“Following the Pratt & Whitney 112-4000 engine accident on a Boeing 777, we have discontinued the use of this configuration in UK airspace,” the CAA said in a statement. “No UK airline is using it. It is operated by airlines in the US, Japan and South Korea, as the authorities have also discontinued its use.”
United American Airlines also announced that it will act “voluntarily and temporarily” to stop 24 Boeing 777s. “We will continue to work closely with regulators to identify any additional steps,” the airline said on Twitter.
The US National Transportation Safety Board (NTSB) reported: “The initial inspection of the aircraft indicates that most of the damage was confined to Engine No. 2, with minor damage to the aircraft. The aircraft is still being examined and documented.”
The NTSB also says that cockpit flight data and sound recording boxes have been transferred to its laboratory in Washington for analysis.
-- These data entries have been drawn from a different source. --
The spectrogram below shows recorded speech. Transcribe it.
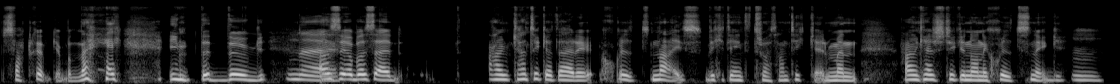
svartsjuk? Jag bara nej, inte dugg. Nej. Alltså jag bara så här, han kan tycka att det här är skitnice, vilket jag inte tror att han tycker. Men han kanske tycker någon är skitsnygg. mm.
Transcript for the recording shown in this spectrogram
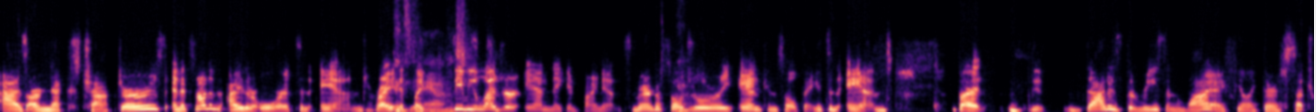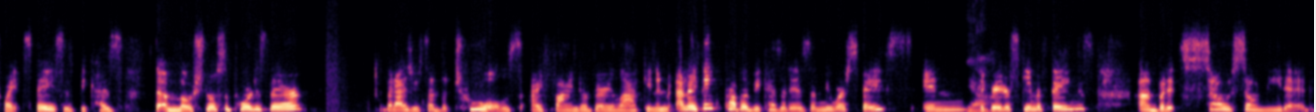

The US Federal Aviation Administration, or FAA, has also called for “extensive inspections” of Boeing 777s with specific Pratt & Whitney engines.